    The secondary should be vastly improved. Gilbert and Whitner are huge upgrades over Ward and Skrine. I hope the 4 TO’s in Monday’s game a harbringer of thins to come. Turnovers are tough to count on, but this will certainly be a tough team to pass on. Besides the pass rush, red zone defense was the D’s biggest weakness last year, and I think TD’s will be harder to come by.

    Finally, Tate and West should give this team a running game light years ahead of last year’s league-worst (or thereabouts) showing. At the very least, it should keep the D much more fresh.

  • mgbode

    it’s better they learn early. send them this URL:

    https://www.youtube.com/watch?feature=player_embedded&v=PqRWIGvQ8-M

  • OhioCityBrowns

    No love for Ishmailly Kitchen? It’s criminal how overlooked this guy is. Watch his snaps when he sees the field and it’s impossible not to love him as a player. That goaline stand doesn’t even happen without him.

  • Michael Whitman

    Mingo has a bad habit of over-pursuing on the play. He takes bad angles on plays and gets beat. If he can stop this, he can be a dangerous LB on the defense.

  • Pat Leonard

    I just did. The first guy to respond said “Sure, but that’s hardly a large enough sample size to come to any conclusions.” These guys don’t know what they’re in for.

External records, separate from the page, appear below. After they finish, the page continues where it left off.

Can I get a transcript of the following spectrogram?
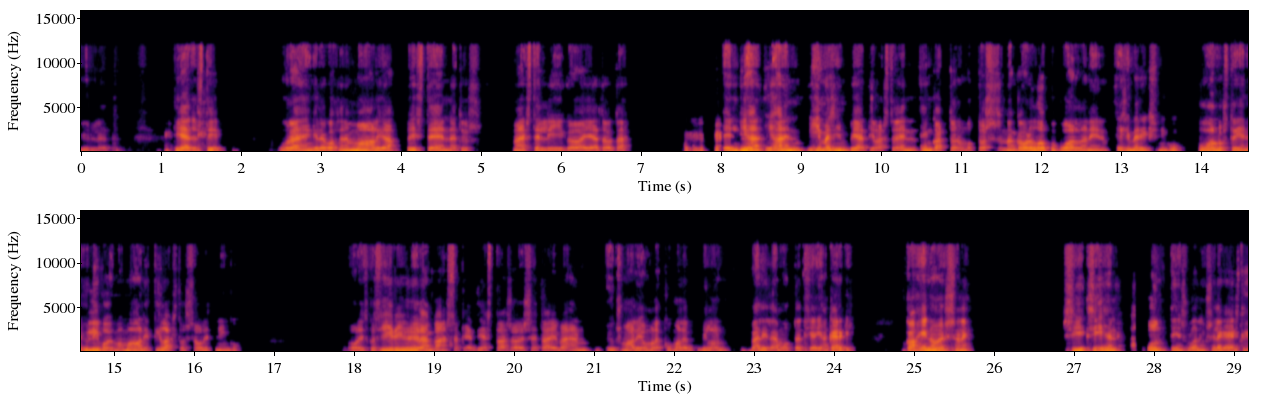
Kyllä, että tietysti urahenkilökohtainen maali ja pisteennätys naisten liigaa ja tota, en ihan, ihan en, viimeisimpiä tilastoja en, en katsonut, mutta tuossa sanotaan kauden loppupuolella, niin esimerkiksi niin kuin puolustajien ylivoimamaalitilastossa olit niin kuin, olisiko Siiri Jyrilän kanssa kenties tasoissa tai vähän yksi maali jommalle kummalle milloin välillä, mutta ja ihan kärki kahinoissa, niin si- siihen ponttiin sulla niin selkeästi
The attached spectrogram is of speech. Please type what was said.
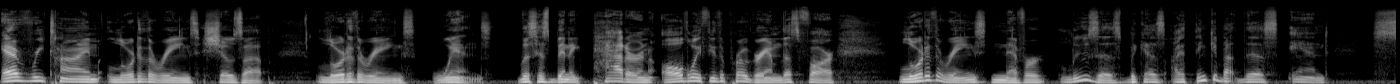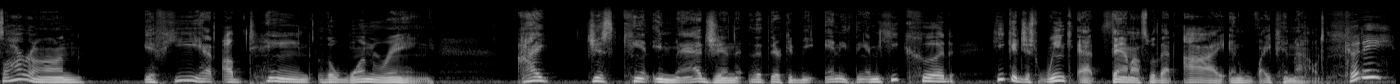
every time Lord of the Rings shows up, Lord of the Rings wins. This has been a pattern all the way through the program thus far. Lord of the Rings never loses because I think about this and Sauron if he had obtained the one ring, I just can't imagine that there could be anything. I mean, he could he could just wink at Thanos with that eye and wipe him out. Could he?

  • Pat Leonard

    I think you’ll find that he’s given the appropriate love around here. The Browns need him in the rotation at nose tackle, no question about it… he’s a solid young player.

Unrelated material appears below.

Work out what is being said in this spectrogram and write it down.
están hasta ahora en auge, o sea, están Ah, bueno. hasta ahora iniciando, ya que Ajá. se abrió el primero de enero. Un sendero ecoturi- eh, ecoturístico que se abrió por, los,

  • mgbode

    Denial is a powerful force.

  • Pat Leonard

    Absolutely. I had to laugh to myself… like the 4 years I spent watching Lauvao get abused didn’t count towards the sample size.

  • rtpinfla

    I agree that the defense can be a top tier unit.
    Like last year, the big “if” is the offense. I know how frustrated I was when the defense would have a great series: an important 3 and out, a fumble recovery, or an interception, something to keep them in the game only to watch the offense implode with a miserable three and out or whatever.
    As frustrating as it was for me to watch, I have to believe the defense was more than demoralized by watching and may very well have contributed indirectly to those horrible 4th quarters where the defense just kinda faded away.
    I had deja-vu all over again Monday. Watching the defense come up big only to watch the offense go out and do …..whatever it was they were doing.